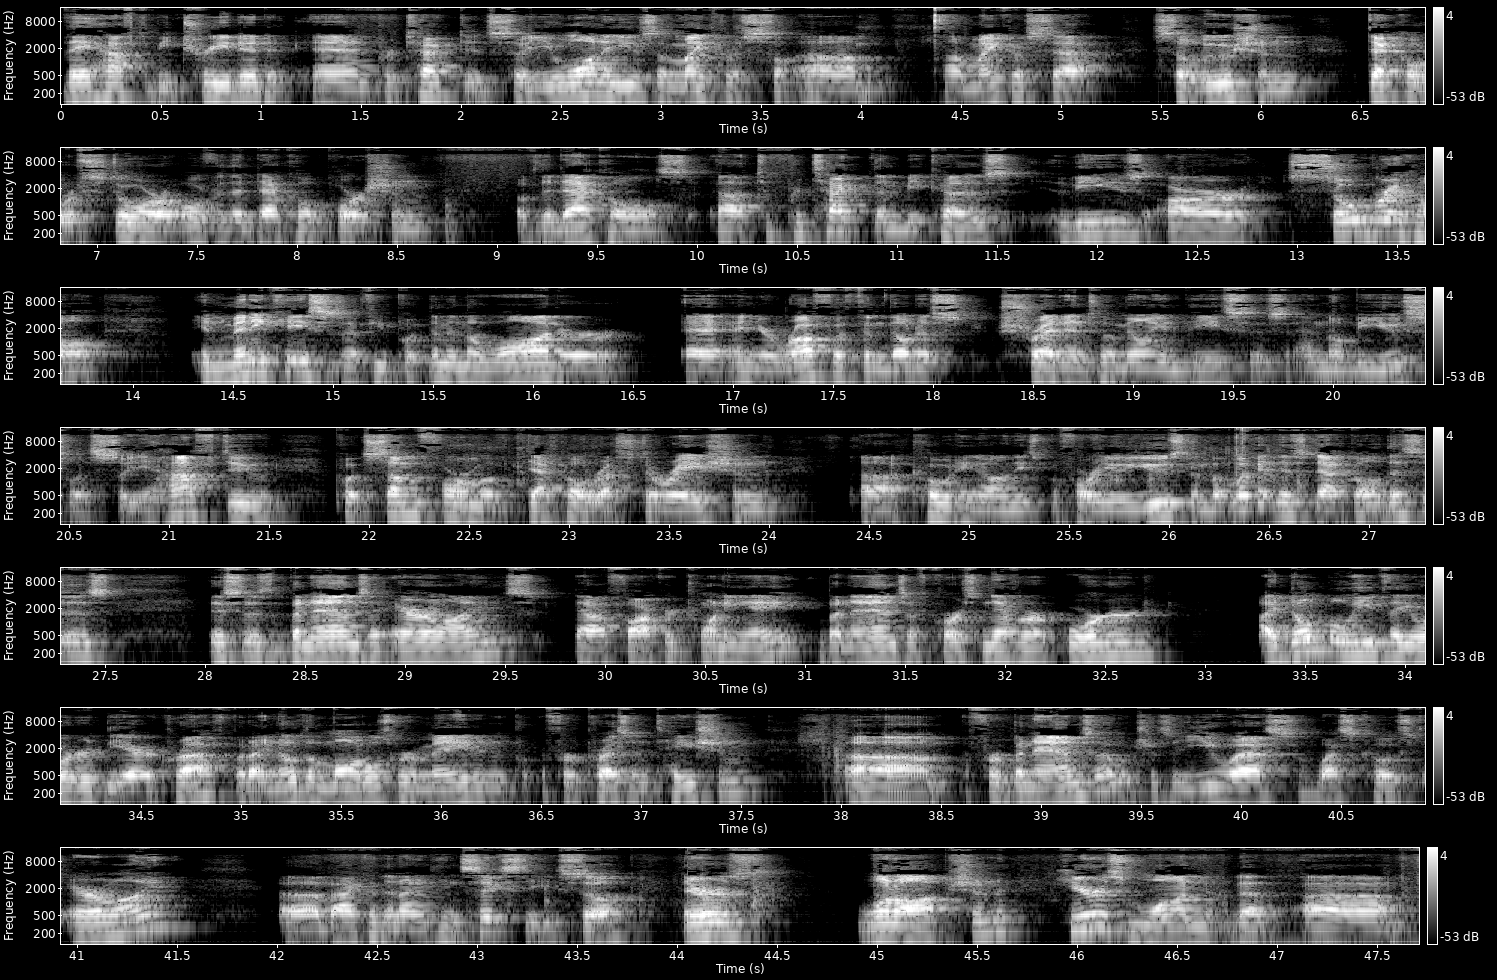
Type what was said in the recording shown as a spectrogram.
They have to be treated and protected. So you want to use a micro um, uh, microset solution, decal restore over the decal portion of the decals uh, to protect them because these are so brittle. In many cases, if you put them in the water uh, and you're rough with them, they'll just shred into a million pieces and they'll be useless. So you have to put some form of decal restoration uh, coating on these before you use them. But look at this decal. This is this is Bonanza Airlines uh, Fokker 28. Bonanza, of course, never ordered I don't believe they ordered the aircraft, but I know the models were made in, for presentation um, for Bonanza, which is a U.S. West Coast airline uh, back in the 1960s. So there's one option. Here's one that uh,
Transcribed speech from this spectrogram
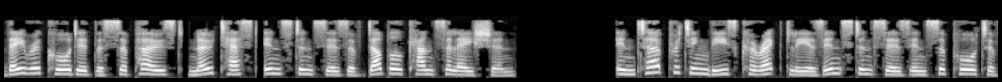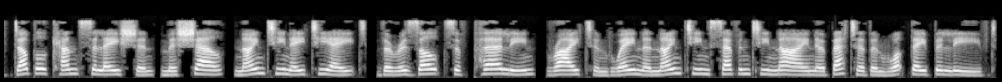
they recorded the supposed no-test instances of double cancellation. Interpreting these correctly as instances in support of double cancellation Michell, 1988, the results of Perline, Wright and Wainer 1979 are better than what they believed.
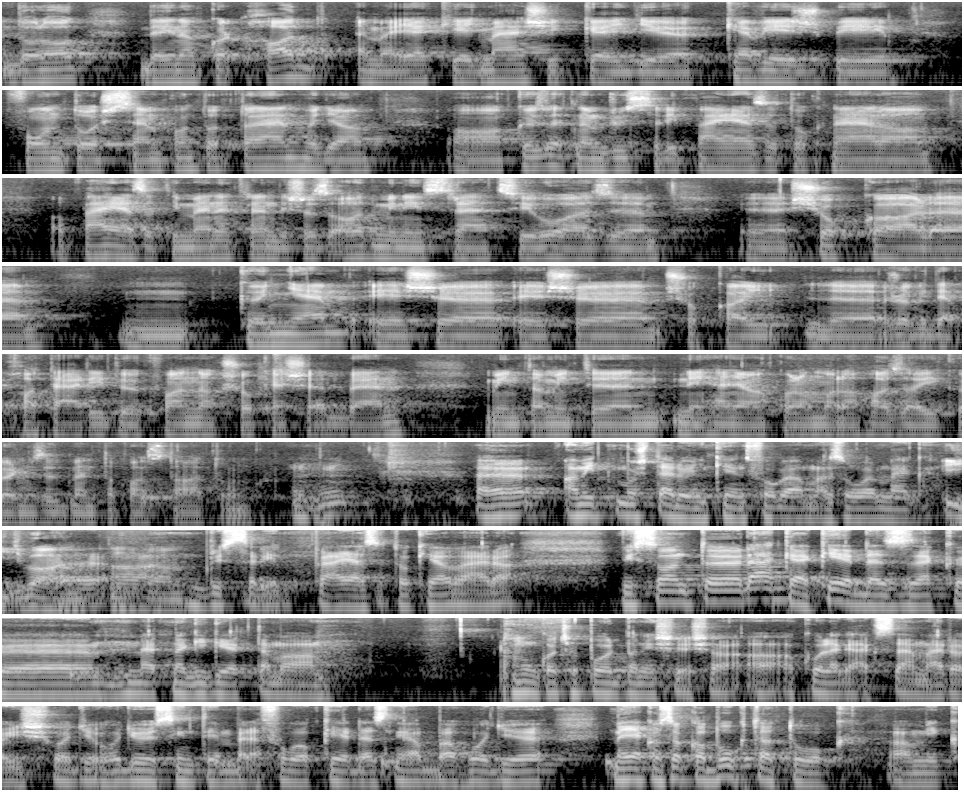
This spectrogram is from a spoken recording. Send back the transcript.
dolog, de én akkor hadd emeljek ki egy másik, egy kevésbé fontos szempontot talán, hogy a, a közvetlen brüsszeli pályázatoknál a, a pályázati menetrend és az adminisztráció az sokkal könnyebb és, és sokkal rövidebb határidők vannak sok esetben, mint amit néhány alkalommal a hazai környezetben tapasztaltunk. Uh-huh. Uh, amit most előnyként fogalmazol meg így van, uh, a így van. brüsszeli pályázatok javára. Viszont uh, rá kell kérdezzek, mert megígértem a a munkacsoportban is, és a, a kollégák számára is, hogy, hogy őszintén bele fogok kérdezni abba, hogy melyek azok a buktatók, amik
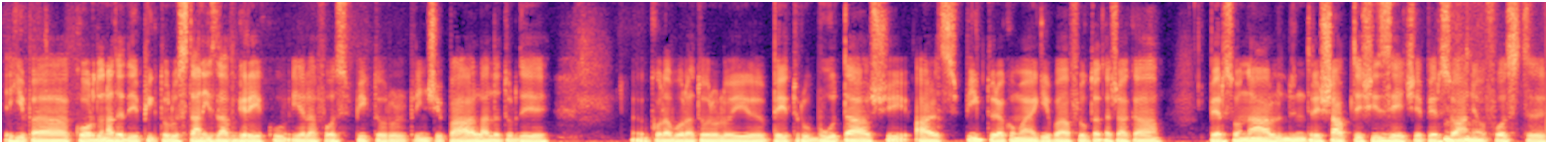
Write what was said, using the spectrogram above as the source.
echipa coordonată de pictorul Stanislav Grecu, el a fost pictorul principal alături de uh, colaboratorul lui Petru Buta și alți pictori. Acum echipa a fluctuat așa ca personal, dintre 7 și 10 persoane au fost uh,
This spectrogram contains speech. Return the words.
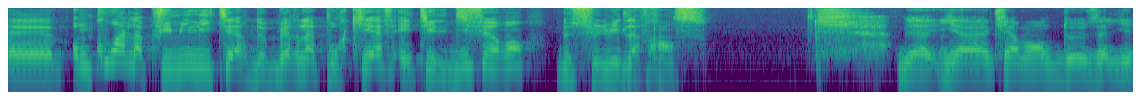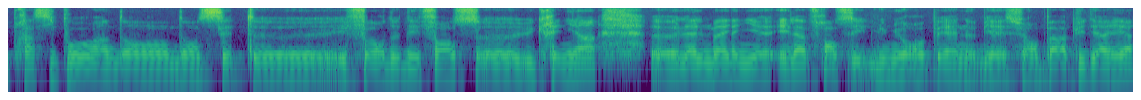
En quoi l'appui militaire de Berlin pour Kiev est-il différent de celui de la France? Il y a clairement deux alliés principaux hein, dans, cet euh, effort de défense euh, ukrainien, euh, l'Allemagne et la France, et l'Union européenne bien sûr en parapluie derrière.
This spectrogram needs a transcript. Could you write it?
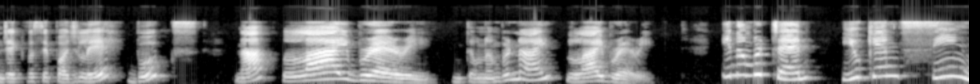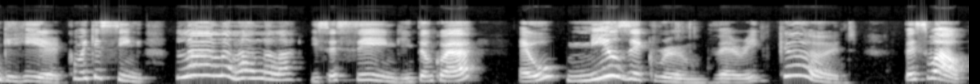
Onde é que você pode ler? Books na library. Então, number nine, library. E number ten, you can sing here. Como é que é sing? Lá, lá, lá, lá, lá. Isso é sing. Então, qual é? É o music room. Very good. Pessoal,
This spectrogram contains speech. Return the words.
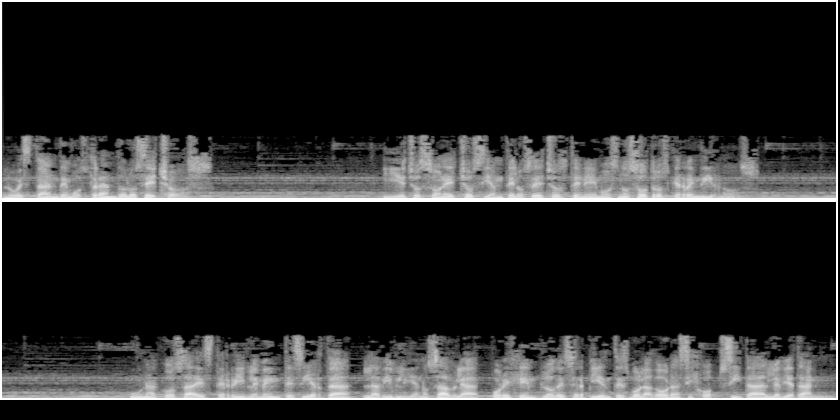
Lo están demostrando los hechos. Y hechos son hechos y ante los hechos tenemos nosotros que rendirnos. Una cosa es terriblemente cierta, la Biblia nos habla, por ejemplo, de serpientes voladoras y Job cita al Leviatán.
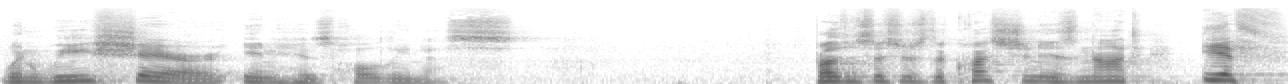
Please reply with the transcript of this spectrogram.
when we share in his holiness. Brothers and sisters, the question is not if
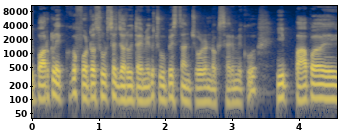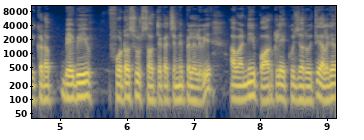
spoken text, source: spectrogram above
ఈ పార్కులో ఎక్కువగా ఫోటో షూట్స్ జరుగుతాయి. మీకు చూపిస్తాను చూడండి ఒకసారి మీకు. ఈ పాప ఇక్కడ బేబీ ఫోటో షూట్స్ అవుతాయి కదా చిన్నపిల్లలవి అవన్నీ పార్కులో ఎక్కువ జరుగుతాయి. అలాగే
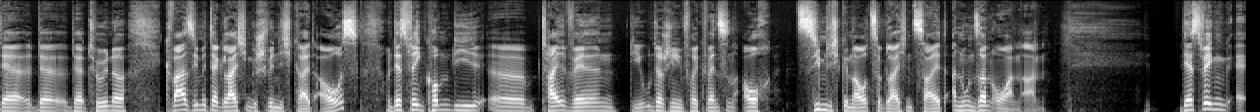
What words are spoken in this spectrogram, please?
der, der, der Töne quasi mit der gleichen Geschwindigkeit aus. Und deswegen kommen die äh, Teilwellen, die unterschiedlichen Frequenzen, auch ziemlich genau zur gleichen Zeit an unseren Ohren an. Deswegen äh,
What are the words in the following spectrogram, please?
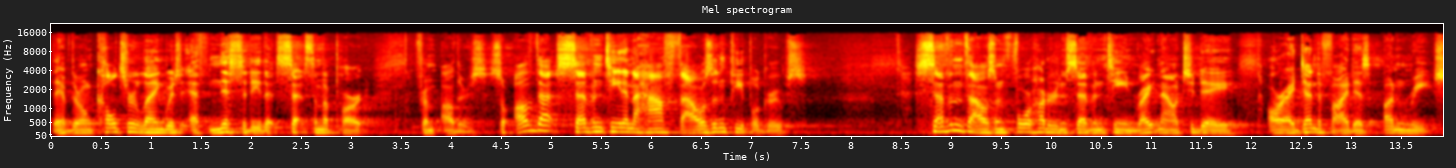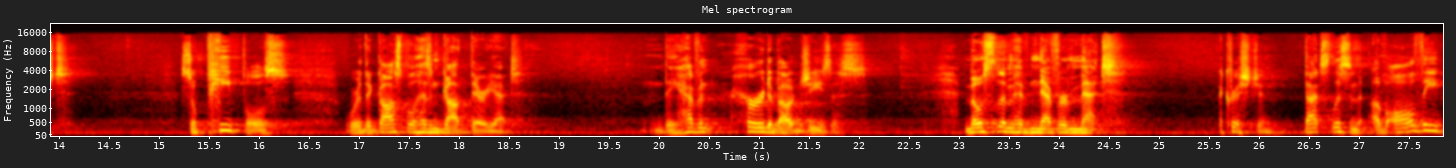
they have their own culture, language, ethnicity that sets them apart from others. So, of that 17,500 people groups, 7,417 right now, today, are identified as unreached. So, peoples where the gospel hasn't got there yet, they haven't heard about Jesus. Most of them have never met a Christian. That's, listen, of all the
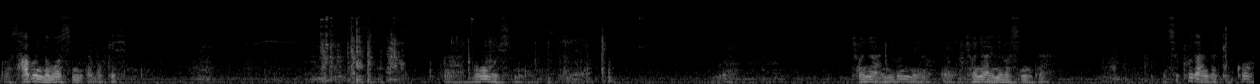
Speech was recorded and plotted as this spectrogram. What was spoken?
어, 4분 넘었습니다. 먹겠습니다. 아, 먹어보겠습니다. 네. 전혀 안 익었네요. 네, 전혀 안 익었습니다. 스프도 안 섞였고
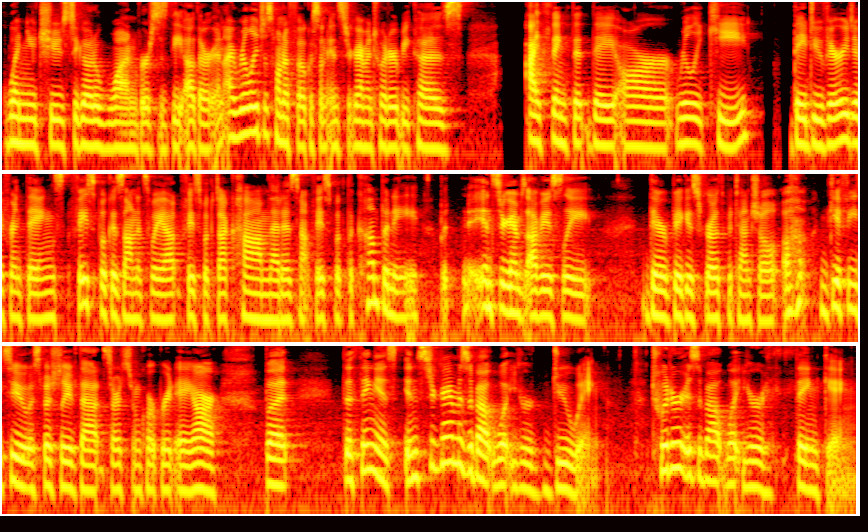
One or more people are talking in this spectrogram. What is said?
when you choose to go to one versus the other? And I really just want to focus on Instagram and Twitter because I think that they are really key. They do very different things. Facebook is on its way out, facebook.com. That is not Facebook, the company, but Instagram's obviously their biggest growth potential. Giphy too, especially if that starts to incorporate AR. But the thing is, Instagram is about what you're doing. Twitter is about what you're thinking.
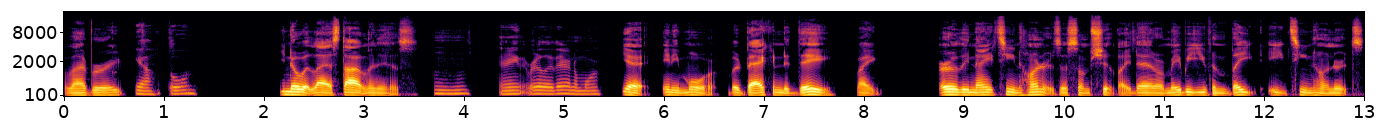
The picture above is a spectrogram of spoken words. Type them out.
Elaborate. Yeah, the one. You know what Last Island is? Mm-hmm. It ain't really there no more. Yeah, anymore. But back in the day, like early 1900s or some shit like that, or maybe even late 1800s,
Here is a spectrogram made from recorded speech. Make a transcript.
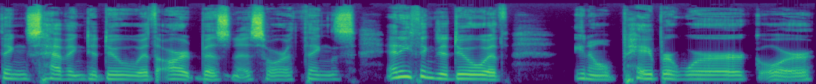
things having to do with art business or things, anything to do with, you know, paperwork or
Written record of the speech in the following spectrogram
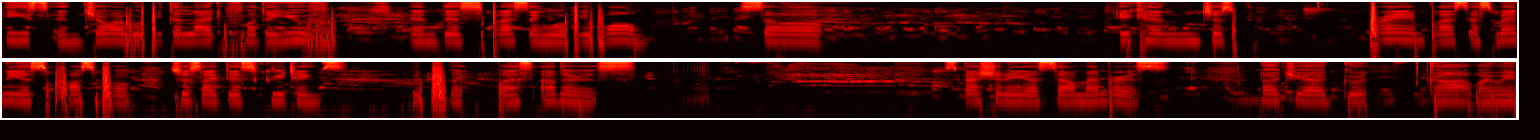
peace and joy, will be the light for the youth, and this blessing will be warm. So you can just pray and bless as many as possible, just like this greetings. We bless others, especially your cell members. Lord, you are a good God when we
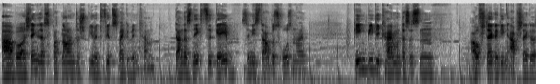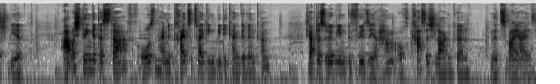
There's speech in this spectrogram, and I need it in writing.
Aber ich denke, dass Bad Nauheim das Spiel mit 4-2 gewinnen kann. Dann das nächste Game sind die Starbus Rosenheim gegen Bietigheim und das ist ein Aufsteiger gegen Absteiger Spiel. Aber ich denke, dass da Rosenheim mit 3 zu 2 gegen Bietigheim gewinnen kann. Ich habe das irgendwie im Gefühl, sie haben auch Kasse schlagen können. Eine 2-1.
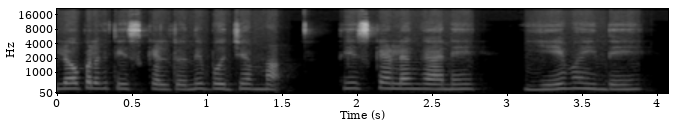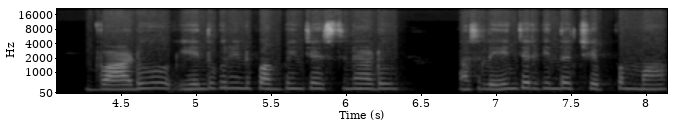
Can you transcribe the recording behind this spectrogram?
లోపలికి తీసుకెళ్తుంది భుజమ్మ. తీసుకెళ్ళంగానే ఏమైంది? వాడు ఎందుకు నిన్ను పంపించేస్తున్నాడు? అసలు ఏం జరిగిందో చెప్పమ్మా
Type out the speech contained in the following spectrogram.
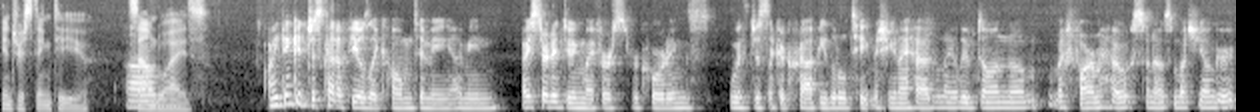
interesting to you, sound wise? Um, I think it just kind of feels like home to me. I mean, I started doing my first recordings with just like a crappy little tape machine I had when I lived on um, my farmhouse when I was much younger.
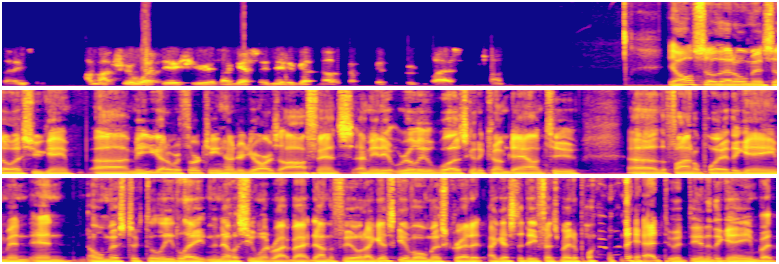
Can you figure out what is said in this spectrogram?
things. And I'm not sure what the issue is. I guess they need to get another couple of good recruiting classes. Yeah, also that Ole Miss LSU game. Uh, I mean, you got over 1,300 yards of offense. I mean, it really was going to come down to uh, the final play of the game, and and Ole Miss took the lead late, and then LSU went right back down the field. I guess give Ole Miss credit. I guess the defense made a play when they had to at the end of the game, but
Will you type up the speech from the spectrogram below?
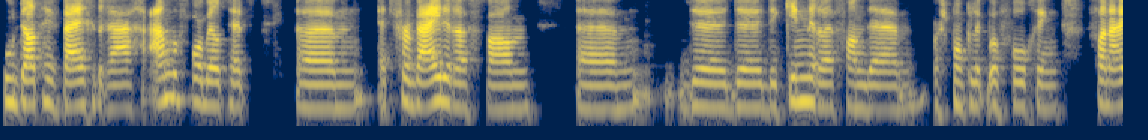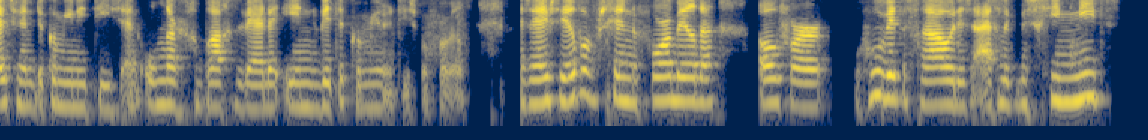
hoe dat heeft bijgedragen aan bijvoorbeeld het, um, het verwijderen van um, de, de, de kinderen van de oorspronkelijke bevolking vanuit hun de communities en ondergebracht werden in witte communities bijvoorbeeld. En ze heeft heel veel verschillende voorbeelden over hoe witte vrouwen dus eigenlijk misschien niet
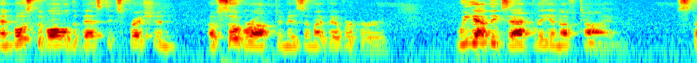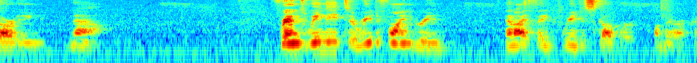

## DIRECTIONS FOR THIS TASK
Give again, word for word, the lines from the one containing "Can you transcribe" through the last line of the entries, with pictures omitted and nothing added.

## THE ANSWER
Can you transcribe the recording behind this spectrogram?
లోపలికి తీసుకెళ్తుంది భుజమ్మ. తీసుకెళ్ళంగానే ఏమైంది? వాడు ఎందుకు నిన్ను పంపించేస్తున్నాడు? అసలు ఏం జరిగిందో చెప్పమ్మా
Type out the speech contained in the following spectrogram.
interesting to you, sound wise? Um, I think it just kind of feels like home to me. I mean, I started doing my first recordings with just like a crappy little tape machine I had when I lived on um, my farmhouse when I was much younger.
Can you figure out what is said in this spectrogram?
things. And I'm not sure what the issue is. I guess they need to get another couple of good recruiting classes. Yeah, also that Ole Miss LSU game. Uh, I mean, you got over 1,300 yards of offense. I mean, it really was going to come down to uh, the final play of the game, and and Ole Miss took the lead late, and then LSU went right back down the field. I guess give Ole Miss credit. I guess the defense made a play when they had to at the end of the game, but
Will you type up the speech from the spectrogram below?
hoe dat heeft bijgedragen aan bijvoorbeeld het, um, het verwijderen van um, de, de, de kinderen van de oorspronkelijke bevolking vanuit hun de communities en ondergebracht werden in witte communities bijvoorbeeld. En ze heeft heel veel verschillende voorbeelden over hoe witte vrouwen dus eigenlijk misschien niet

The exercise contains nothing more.